Continue reading “Spiritual Guideposts: Advice from Maine Football Coach John Wolfgram”
I’m often asked what gave me the idea to do a tour of Maine’s summer Episcopal chapels. The truth is that it just came to me, the same way the idea for my blog Serene New England did during Easter Sunday while sitting in church at St. Mary’s. I love to explore new-to-me places and meet new people. The theme of renewal and strengthening my relationship with God while appreciating unique places of worship in beautiful coastal Maine settings felt like it would be Episcopal Summer Camp. And in many ways, I was right!
Continue reading “Maine Episcopal Summer Chapel Tour: My Reflections and Conversation with Rt. Rev. Stephen T. Lane, Bishop of Maine”
Wayne and I took a scenic drive to Trinity Chapel in Kennebunk Beach which is a seaside community filled with gorgeous Victorians and wood shingled cottages. From the church website: “We have a ten week summer season, starting the last Sunday of June and saying Goodbye on the first Sunday of September. The chapel is open every day from morning to dusk, for quiet contemplation, or a noisier visit by KBIA campers. Dogs and sand are ok too. All are welcome, all of the time. The chapel is always tucked in for the winter, to open again in the spring, and by special arrangement at other times.”
Continue reading “Maine Episcopal Summer Chapel Tour: Trinity Chapel, Kennebunk Beach”
We got an early start this morning so that we could double dip by attending two services, one at St. Ann’s and the other at St. Peter’s By The Sea. Today is also my twenty-third sobriety anniversary! Our original plan was to attend services at a local-to-us summer chapel after a celebratory breakfast at the Black Point Inn. We had to change our plans but today turned out to be another magical Sunday summer morning in Maine thanks to the welcoming Episcopalian spirit! Continue reading “Maine Episcopal Summer Chapel Tour: St. Peter’s By The Sea, Cape Neddick”

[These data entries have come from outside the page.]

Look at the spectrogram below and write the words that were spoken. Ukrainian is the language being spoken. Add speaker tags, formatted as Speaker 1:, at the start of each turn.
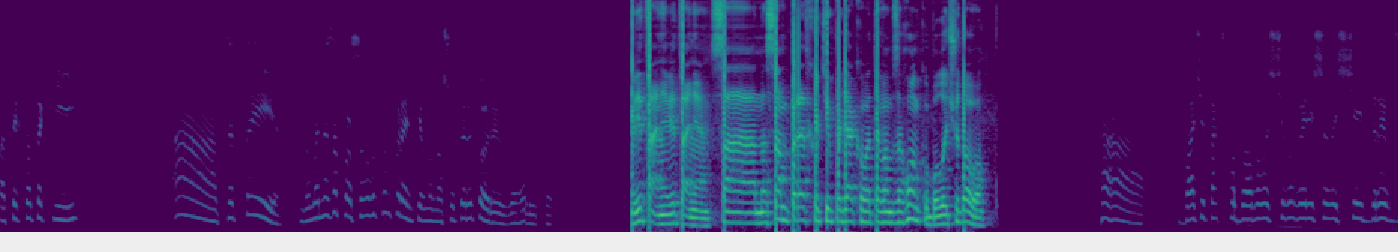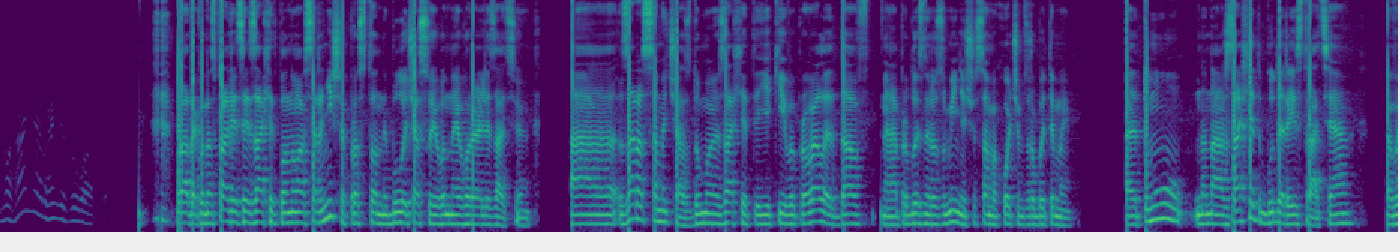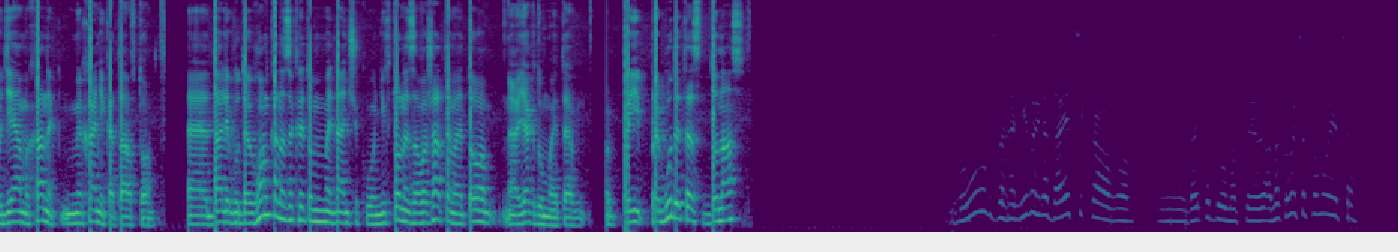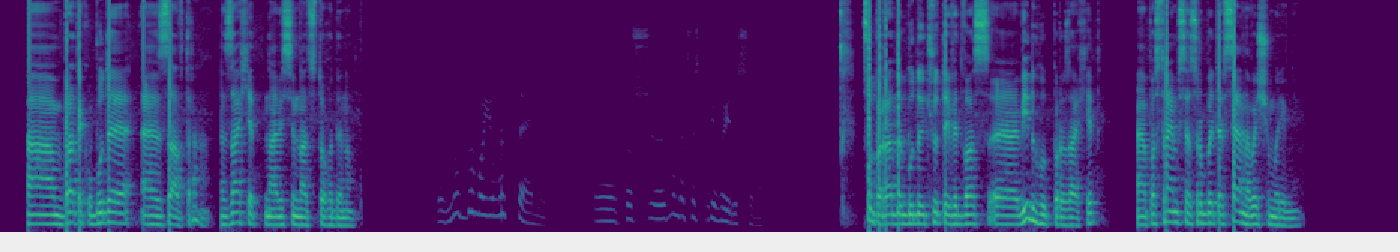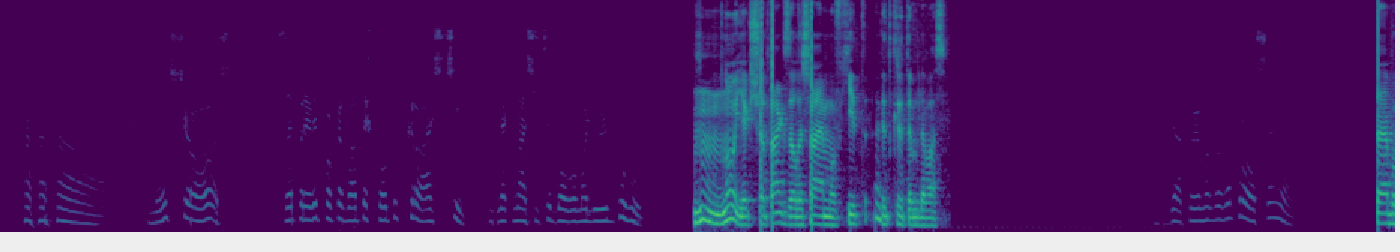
Speaker 1: а ти хто такий? А, це ти. Ну ми не запрошували конкурентів на нашу територію взагалі-то.
Speaker 2: Вітання, вітання. Са... Насамперед хотів подякувати вам за гонку, було чудово.
Speaker 1: Ха. Бачу, так сподобалось, що ви вирішили ще й дрифт змагання організувати.
Speaker 2: Братику, насправді цей захід планувався раніше, просто не було часу його на його реалізацію. А зараз саме час. Думаю, захід, який ви провели, дав е, приблизне розуміння, що саме хочемо зробити ми. Е, Тому на наш захід буде реєстрація водія, механик, механіка та авто. Е, Далі буде гонка на закритому майданчику, ніхто не заважатиме, то як думаєте, при, прибудете до нас?
Speaker 1: Ну, взагалі виглядає цікаво. Дай подумати. А на коли це планується?
Speaker 2: А, братику, буде е, завтра. Захід на 18 годину.
Speaker 1: Ну, думаю, ми в темі. Е, Тож, е, ну, ми все ж таки вирішимо.
Speaker 2: Супер, радий буду чути від вас відгук про захід. Постараємося зробити все на вищому рівні.
Speaker 1: Ну що ж, це привід показати, хто тут кращий, як наші чудово малюють дугу.
Speaker 2: Ну, якщо так, залишаємо вхід відкритим для вас.
Speaker 1: Дякуємо за запрошення.
Speaker 2: Це був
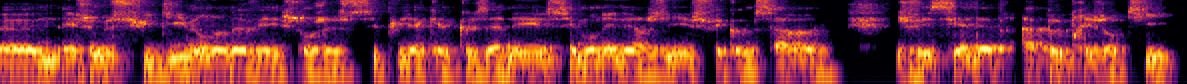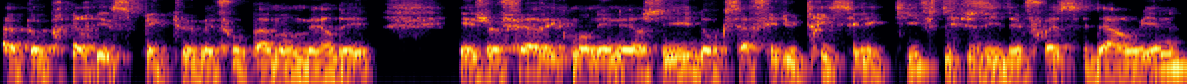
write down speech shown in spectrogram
Euh, et je me suis dit, mais on en avait échangé, je sais plus, il y a quelques années, c'est mon énergie, je fais comme ça. Je vais essayer d'être à peu près gentil, à peu près respectueux, mais faut pas m'emmerder. Et je fais avec mon énergie, donc ça fait du tri sélectif. Je dis des fois c'est Darwin,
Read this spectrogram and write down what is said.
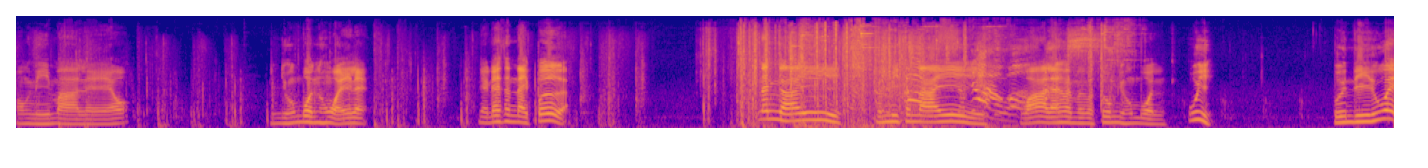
ห้องนี้มาแล้วมัน อยู่ข้างบนหัวนี่แหละ อยากได้สไนเปอร์อะนั่นไง มันมีสไนป์ Power. ว่าแล้วทำไมมันมาซุ่มอยู่ข้างบน อุ้ย ปืนดีด้วย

Up until now, Wayne and I have been loving our Episcopal Summer Chapel Tour, and that includes everything from researching the different churches to anticipating our next visit. Something Wayne and I mistakenly believed as Christians and Episcopalians is that we would be welcome to attend services in any Episcopalian church or chapel. Continue reading “Maine Episcopal Summer Chapel Tour: We Didn’t See This Coming”